WHAT NEEDS TO BE DONE
Print out each entry below in full, exactly as given, excluding pictures.

AVAILABLE DATA

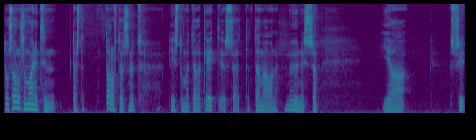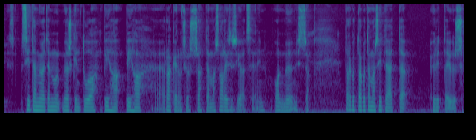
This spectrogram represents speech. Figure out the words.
tuossa alussa mainitsin tästä talosta, jossa nyt istumme täällä keittiössä, että tämä on myynnissä ja si- sitä myöten myöskin tuo piha, piha rakennus, jossa tämä salisi sijaitsee, niin on myynnissä. Tarkoittaako tämä sitä, että yrittäjyys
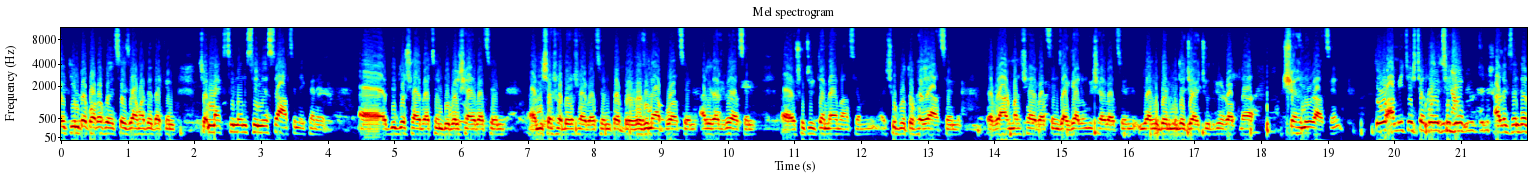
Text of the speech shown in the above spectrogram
এই টিমটা করা হয়েছে যে আমাদের দেখেন ম্যাক্সিমাম সিনিয়র্সরা আছেন এখানে। দিব্য সাহেব আছেন ডুবেল সাহেব আছেন মিশা সদর সাহেব আছেন, তারপরে রোজিনা আপু আছেন আলিরাজ ভাই আছেন সুচিত্রা ম্যাম আছেন, সুব্রত ভাইয়া আছেন, তারপরে আরমান সাহেব আছেন জাকি আলমগীর সাহেব আছেন, ইয়াংদের মধ্যে জয় চৌধুরী রত্না শাহনুর আছেন তো আমি চেষ্টা করেছি যে আলেকজান্ডার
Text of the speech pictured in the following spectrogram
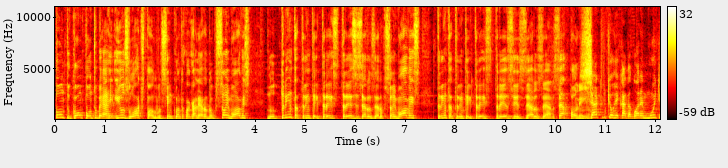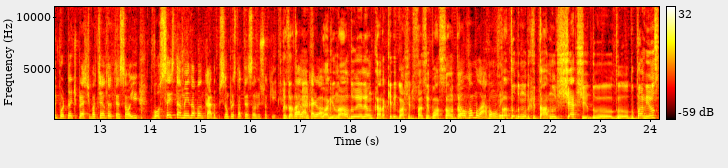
jardinsdemonerresidência.com.br e os lotes, Paulo, você encontra com a galera da Opção Imóveis no 3033 1300. Opção Imóveis 3033 1300. Certo, Paulinho? Certo, porque o recado agora é muito importante, preste bastante atenção aí. Vocês também da bancada precisam prestar atenção nisso aqui. Exatamente. Vai lá, o. Agnaldo, ele é um cara que ele gosta de fazer boa ação, então... Então vamos lá, vamos ver. Para todo mundo que tá no chat do, do, do Pan News,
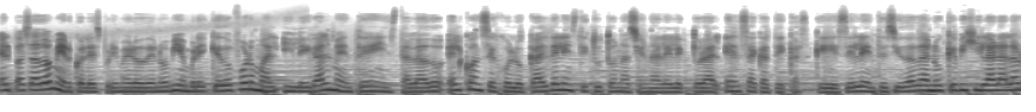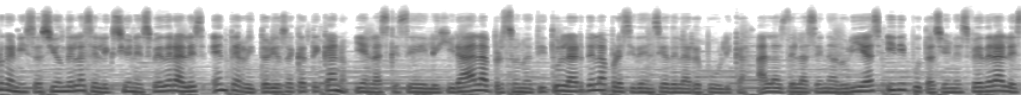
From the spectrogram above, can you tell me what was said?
El pasado miércoles primero de noviembre quedó formal y legalmente instalado el Consejo Local del Instituto Nacional Electoral en Zacatecas, que es el ente ciudadano que vigilará la organización de las elecciones federales en territorio zacatecano y en las que se elegirá a la persona titular de la presidencia de la República, a las de las senadurías y diputaciones federales.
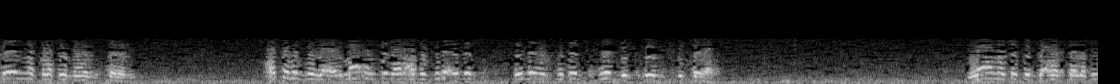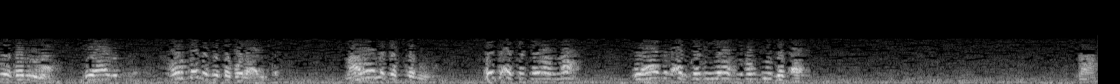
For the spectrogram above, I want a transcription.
فين مصرفين المنهج السلفي؟ حتى في الجزائر ما ننتبه على عصر كده اذا إذا الكتاب بالشراء نعمة الدعوة السلفية سليمة في هذه هكذا ستكون عليك معلومة السليمة بدأ تترى النحو في هذه الأمثليات الموجودة الآن. نعم.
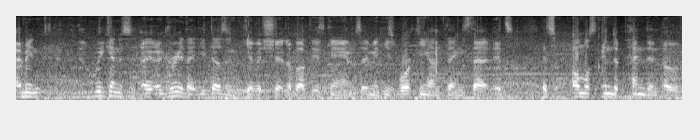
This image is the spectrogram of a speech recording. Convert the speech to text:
I mean, we can agree that he doesn't give a shit about these games. I mean, he's working on things that it's it's almost independent of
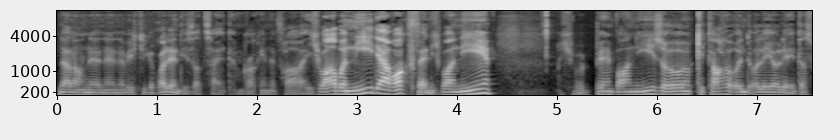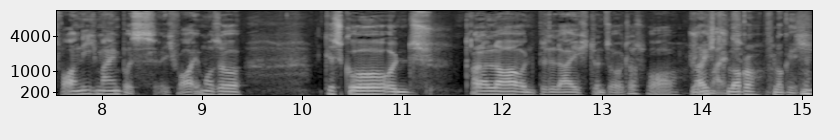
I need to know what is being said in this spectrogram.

EXERCISE SOLUTION
This spectrogram represents speech. Figure out the words.
tuossa alussa mainitsin tästä talosta, jossa nyt istumme täällä keittiössä, että tämä on myynnissä ja si- sitä myöten myöskin tuo piha, piha rakennus, jossa tämä salisi sijaitsee, niin on myynnissä. Tarkoittaako tämä sitä, että yrittäjyys
Text of the speech shown in the above spectrogram
এই টিমটা করা হয়েছে যে আমাদের দেখেন ম্যাক্সিমাম সিনিয়র্সরা আছেন এখানে। দিব্য সাহেব আছেন ডুবেল সাহেব আছেন মিশা সদর সাহেব আছেন, তারপরে রোজিনা আপু আছেন আলিরাজ ভাই আছেন সুচিত্রা ম্যাম আছেন, সুব্রত ভাইয়া আছেন, তারপরে আরমান সাহেব আছেন জাকি আলমগীর সাহেব আছেন, ইয়াংদের মধ্যে জয় চৌধুরী রত্না শাহনুর আছেন তো আমি চেষ্টা করেছি যে আলেকজান্ডার
Text of the speech pictured in the following spectrogram
jardinsdemonerresidência.com.br e os lotes, Paulo, você encontra com a galera da Opção Imóveis no 3033 1300. Opção Imóveis 3033 1300. Certo, Paulinho? Certo, porque o recado agora é muito importante, preste bastante atenção aí. Vocês também da bancada precisam prestar atenção nisso aqui. Exatamente. Vai lá, o. Agnaldo, ele é um cara que ele gosta de fazer boa ação, então... Então vamos lá, vamos ver. Para todo mundo que tá no chat do, do, do Pan News,
From the spectrogram above, can you tell me what was said?
El pasado miércoles primero de noviembre quedó formal y legalmente instalado el Consejo Local del Instituto Nacional Electoral en Zacatecas, que es el ente ciudadano que vigilará la organización de las elecciones federales en territorio zacatecano y en las que se elegirá a la persona titular de la presidencia de la República, a las de las senadurías y diputaciones federales.
For the spectrogram above, I want a transcription.
فين مصرفين المنهج السلفي؟ حتى في الجزائر ما ننتبه على عصر كده اذا إذا الكتاب بالشراء نعمة الدعوة السلفية سليمة في هذه هكذا ستكون عليك معلومة السليمة بدأ تترى النحو في هذه الأمثليات الموجودة الآن. نعم.
This image is the spectrogram of a speech recording. Convert the speech to text:
I mean, we can agree that he doesn't give a shit about these games. I mean, he's working on things that it's it's almost independent of
I need to know what is being said in this spectrogram.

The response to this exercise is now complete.